Problem statement: Word for word, copy the line that contains "The spectrogram below" and each line after it in the data below. Pictures stay out of the copy.

Collected data entries:
== Segment start ==
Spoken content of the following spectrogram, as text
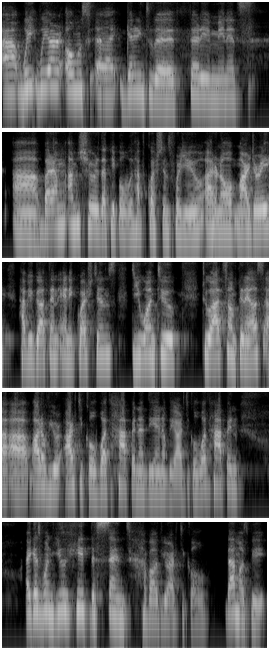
uh, we we are almost uh, getting into the 30 minutes, uh, but I'm I'm sure that people will have questions for you. I don't know, Marjorie, have you gotten any questions? Do you want to to add something else uh, uh, out of your article? What happened at the end of the article? What happened? I guess when you hit the send about your article, that must be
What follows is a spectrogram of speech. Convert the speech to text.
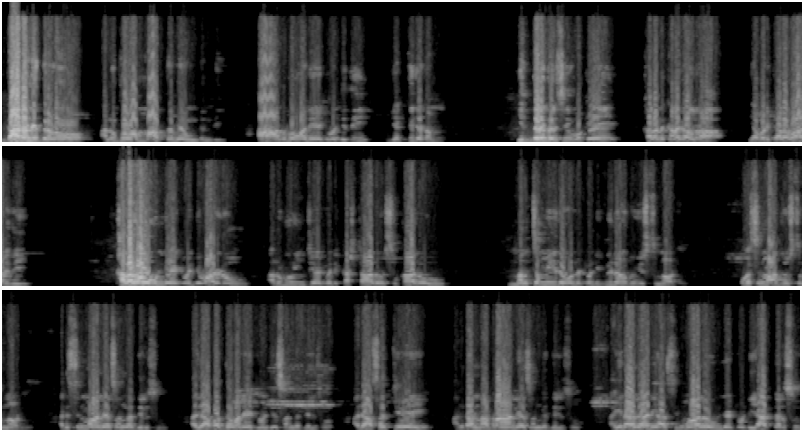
గాఢ నిద్రలో అనుభవం మాత్రమే ఉంటుంది. ఆ అనుభవం అనేటువంటిది వ్యక్తిగతం. ఇద్దరు కలిసి ఒకే కళను కనగలరా? ఎవడి కళ వాడిది? కళలో ఉండేటువంటి వాళ్ళు అనుభవించేటువంటి కష్టాలు సుఖాలు మంచం మీద ఉన్నటువంటి వీడు అనుభవిస్తున్నాడు. ఒక సినిమా చూస్తున్నాడు. అది సినిమా అనే సంగతి తెలుసు. అది అబద్ధం అనేటువంటి సంగతి తెలుసు. అది అసత్యమే అంట నటన అనే సంగతి తెలుసు. అయినా కానీ ఆ సినిమాలో ఉండేటువంటి యాక్టర్స్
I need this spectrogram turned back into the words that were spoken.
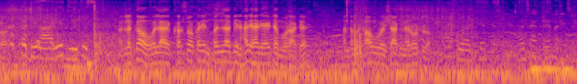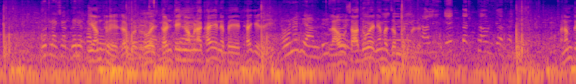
છે. એટલે કહો ઓલા ખર્ચો કરીને પંજાબી ને હારી હારી આઈટમો રાખે. અને તમે ખાવું હોય શાક ને રોટલો. તો આમ તો એ લગભગ રોજ કન્ટિન્યુ હમણાં ખાઈએ ને પછી થાકી જાય. એટલે આવું સાદું હોય ને એમ જ જમવાની મજા. એક. અને આમ તો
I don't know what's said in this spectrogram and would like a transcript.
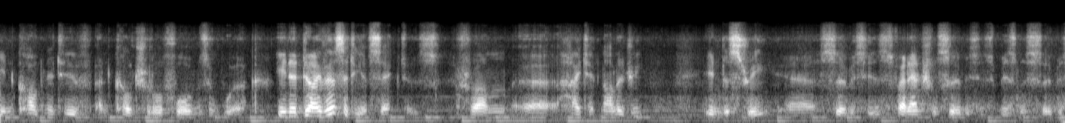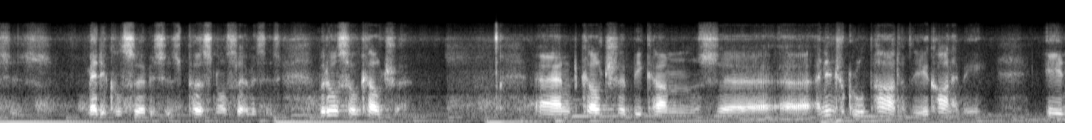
in cognitive and cultural forms of work in a diversity of sectors from uh, high technology, industry, uh, services, financial services, business services, medical services, personal services, but also culture. And culture becomes uh, uh, an integral part of the economy in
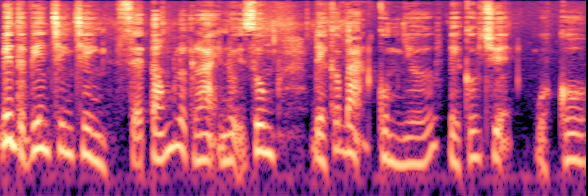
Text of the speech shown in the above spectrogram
Biên tập viên chương trình sẽ tóm lược lại nội dung để các bạn cùng nhớ về câu chuyện của cô.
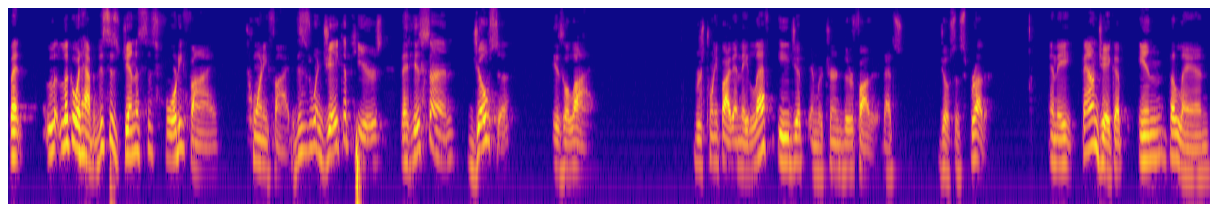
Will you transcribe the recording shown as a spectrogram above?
But look at what happened. This is Genesis 45, 25. This is when Jacob hears that his son, Joseph, is alive. Verse 25, and they left Egypt and returned to their father. That's Joseph's brother. And they found Jacob in the land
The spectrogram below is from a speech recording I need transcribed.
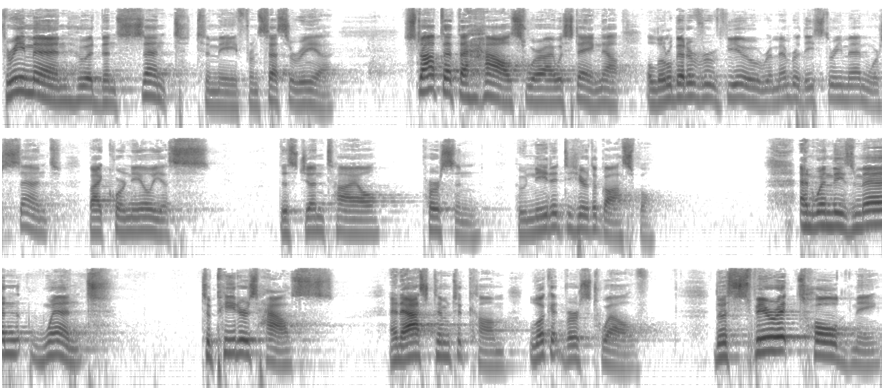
three men who had been sent to me from Caesarea stopped at the house where I was staying. Now, a little bit of review. Remember, these three men were sent by Cornelius, this Gentile person who needed to hear the gospel. And when these men went to Peter's house and asked him to come, look at verse 12. The Spirit told me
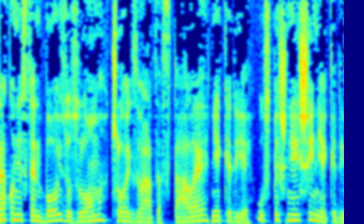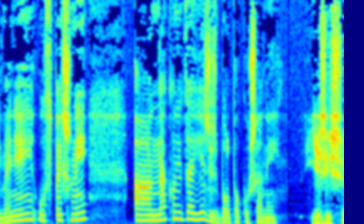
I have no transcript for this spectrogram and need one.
Nakoniec ten boj so zlom človek zvádza stále, niekedy je úspešnejší, niekedy menej úspešný a nakoniec aj Ježiš bol pokúšaný. Ježiš e,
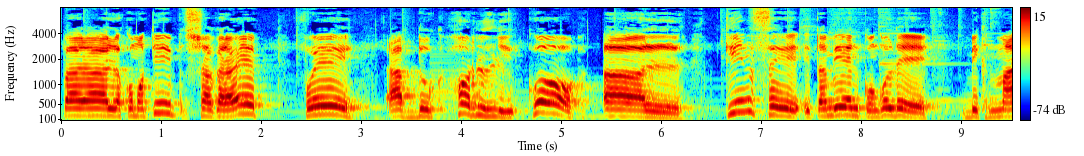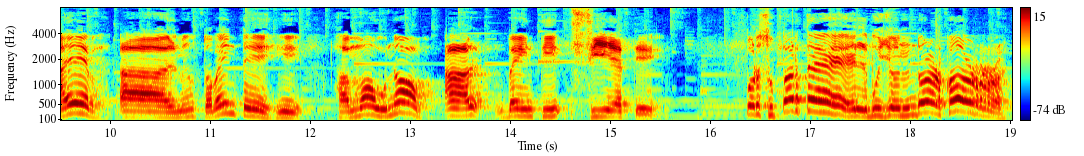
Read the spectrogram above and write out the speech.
para Lokomotiv Shagraev fue Abduk Horlikov al 15 y también con gol de Bigmaev al minuto 20 y Hamounov al 27. Por su parte, el Bullondorkor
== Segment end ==
Solved exercise:
The spectrogram below is from a speech recording I need transcribed.
three men who had been sent to me from Caesarea stopped at the house where I was staying. Now, a little bit of review. Remember, these three men were sent by Cornelius, this Gentile person who needed to hear the gospel. And when these men went to Peter's house and asked him to come, look at verse 12. The Spirit told me
I have no transcript for this spectrogram and need one.
Nakoniec ten boj so zlom človek zvádza stále, niekedy je úspešnejší, niekedy menej úspešný a nakoniec aj Ježiš bol pokúšaný. Ježiš e,
Read the spectrogram above and write out the speech.
para Lokomotiv Shagraev fue Abduk Horlikov al 15 y también con gol de Bigmaev al minuto 20 y Hamounov al 27. Por su parte, el Bullondorkor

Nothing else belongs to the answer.